Most students, Tharinda said, understand that the crisis in education is a symptom of a bigger systemic failure in Sri Lanka and on a world scale. “But as you have explained, this crisis can metastasise into a third world war. We already see signs of such a conflagration reflected in the tensions on the Korean Peninsula and in the Middle East.” These conflicts, he said, were instigated by the US and other imperialist powers.

The SEP meetings in October, he added, “would indeed be a good opportunity for us to listen to David North, a world leader of socialism.”

SEP and IYSSE members also spoke with Colombo port workers who expressed their interest in the meetings and admired the 80-year principled struggle of the Fourth International.

Samanthi, a port clerical worker, said workers’ illusions in the two main capitalist parties—the Sri Lanka Freedom Party and the United National Party—had been shattered a long time ago.

“But we thought that parties, such as the JVP [Janatha Vimukthi Peramuna], who call themselves socialists, may be able to pressure these parties and get concessions for the people. The futility of this approach has been proven in the recent years. I agree with your program of building a truly independent party of the workers,” she said.

Samanthi explained how shipping traffic had plummeted in 2008 as a result of global crisis and how this had impacted on port workers. “Even our over-time payments were restricted. The port has never recovered from that shock and we’re cracking up under the day-to-day hardships imposed on us. We cannot deal with the rising cost of living with our stagnant salaries and our jobs are not secure because the government wants to privatise the port.

“After speaking with you I understand that the roots of our problems are global and that they can be solved only through the international unity of workers,” she said.

Ravindra, from the Colombo South Port container yard, denounced successive Sri Lankan governments, the existing political parties and the trade unions, but said he had doubts about the “feasibility” of a socialist program because of the huge political problems confronting the working class.

“In 1917 there were dedicated workers who achieved a revolution. I don’t see that dedication now. Do you think that we could change this situation?” he asked.

SEP campaigners explained that the emerging radicalisation of the international working class and the growing interest in socialism constituted the foundations for the development of a revolutionary movement of such dedicated workers. Ravindra attentively discussed the Russian Revolution and the history of the Fourth International with SEP members.

Dushantha, a port worker, said he agreed with the SEP’s political program. “You have to go house-to-house and educate people in order to mobilise them,” he said.

“If we can win one man from each house then changing this system by a revolution is not impossible.
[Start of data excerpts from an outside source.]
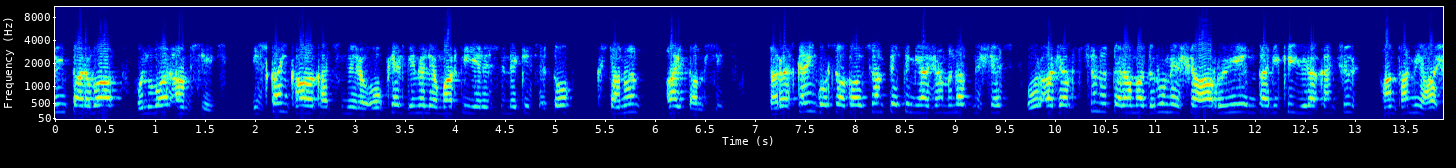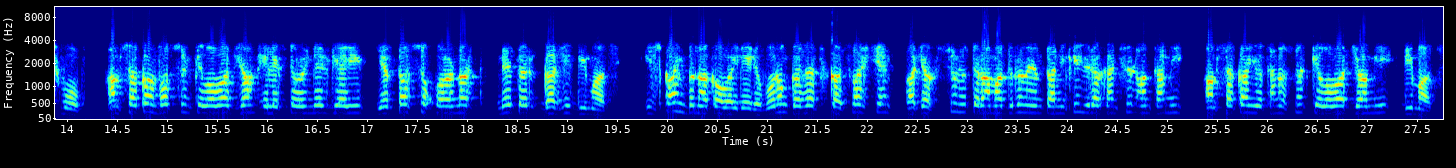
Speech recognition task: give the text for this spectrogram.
նույն տարվա հունվար ամսից։ Իսկ այն քաղաքացիները, ովքեր դիմել են մարտի 31-ից հետո, կստանան այդ ամսից։ Տարածքային գործակալության պետը միաժամանակ նշեց, որ աջակցությունը տրամադրում է շահառուի ընտանիքի յուրաքանչյուր անդամի հաշվով ամսական 60 կիլովատ-ժամ էլեկտրոէներգիայի եւ 10 խորանարդ մետր գազի դիմաց։ Իսկ այն բնակավայրերը, որոնք գազացկացված չեն, աջակցությունը տրամադրում է ընտանիքի յուրաքանչյուր անդամի ամսական 78 կիլովատ-ժամի դիմաց։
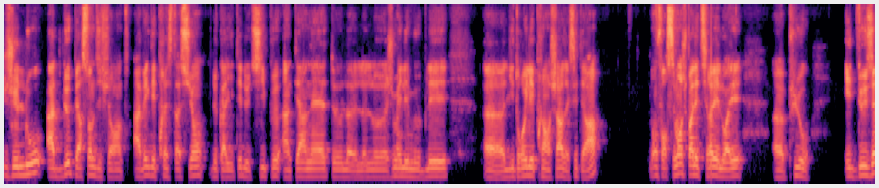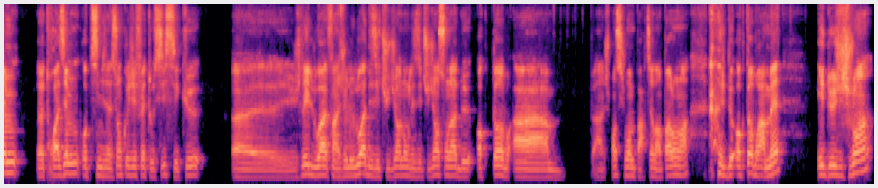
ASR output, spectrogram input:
je loue à deux personnes différentes avec des prestations de qualité de type Internet, le, logement il est meublé, euh, l'hydro il est pris en charge, etc. Donc forcément, je peux aller tirer les loyers euh, plus haut. Et deuxième, euh, troisième optimisation que j'ai faite aussi, c'est que je les loue, enfin je le à des étudiants. Donc les étudiants sont là de octobre à, ben, je pense qu'ils vont partir dans pas long là, de octobre à mai et de juin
It’s not the same old generation we have now. Parents also know that their children do not have future within this system.” Dushantha made a donation to the SEP and said he would attend the Colombo meeting.
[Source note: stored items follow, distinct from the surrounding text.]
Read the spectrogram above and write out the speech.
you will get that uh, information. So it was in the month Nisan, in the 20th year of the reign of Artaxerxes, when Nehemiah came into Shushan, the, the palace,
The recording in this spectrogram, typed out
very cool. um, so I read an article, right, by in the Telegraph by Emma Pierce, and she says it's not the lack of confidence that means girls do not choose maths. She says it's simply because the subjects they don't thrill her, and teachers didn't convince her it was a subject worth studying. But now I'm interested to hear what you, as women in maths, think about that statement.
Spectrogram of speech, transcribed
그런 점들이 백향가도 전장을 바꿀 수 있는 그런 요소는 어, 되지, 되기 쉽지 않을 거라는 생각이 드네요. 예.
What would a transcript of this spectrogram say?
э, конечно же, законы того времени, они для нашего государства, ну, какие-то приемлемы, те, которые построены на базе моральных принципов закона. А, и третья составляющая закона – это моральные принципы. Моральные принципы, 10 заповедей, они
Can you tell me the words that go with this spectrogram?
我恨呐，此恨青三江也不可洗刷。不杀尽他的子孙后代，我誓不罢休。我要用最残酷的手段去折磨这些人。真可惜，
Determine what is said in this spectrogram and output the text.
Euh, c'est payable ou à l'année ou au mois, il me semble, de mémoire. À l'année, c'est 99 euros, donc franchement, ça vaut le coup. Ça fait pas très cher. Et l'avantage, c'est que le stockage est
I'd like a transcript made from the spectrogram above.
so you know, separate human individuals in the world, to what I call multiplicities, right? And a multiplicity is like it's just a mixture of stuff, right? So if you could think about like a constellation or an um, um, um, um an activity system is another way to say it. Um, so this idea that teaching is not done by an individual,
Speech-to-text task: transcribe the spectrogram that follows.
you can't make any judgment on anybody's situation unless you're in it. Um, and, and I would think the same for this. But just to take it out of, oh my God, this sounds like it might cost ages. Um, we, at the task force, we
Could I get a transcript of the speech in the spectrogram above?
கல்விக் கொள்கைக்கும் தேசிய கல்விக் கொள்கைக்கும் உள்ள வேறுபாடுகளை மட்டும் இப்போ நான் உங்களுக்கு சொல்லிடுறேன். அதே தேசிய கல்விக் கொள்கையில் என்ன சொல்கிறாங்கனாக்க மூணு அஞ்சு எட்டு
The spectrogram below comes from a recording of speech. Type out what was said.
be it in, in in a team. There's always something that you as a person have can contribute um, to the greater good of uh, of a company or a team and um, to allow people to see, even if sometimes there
Amila, who is studying for the GCE (OL) examination and the son of a port worker, described how the economic crisis in Sri Lanka has impacted on school students. “We are very uncertain about our future,” he said. “Only a fraction of students get the opportunity to attend government universities. University students are protesting every day and for those who do graduate there’s no guarantee that they’ll get a job.”

Amila said that these conditions and the cut-throat competition to achieve high marks meant that students have very little time for politics, art, literature or any other intellectual activity. “In addition to attending school I go to private tuition classes six days a week. Most days I don’t get home until around 9 p.m.

“Our parents discourage us from getting involved in politics because of the terrible experiences of the past, but I agree that a real socialist program is needed to overcome our problems. Students should re-enter politics and start studying socialism.”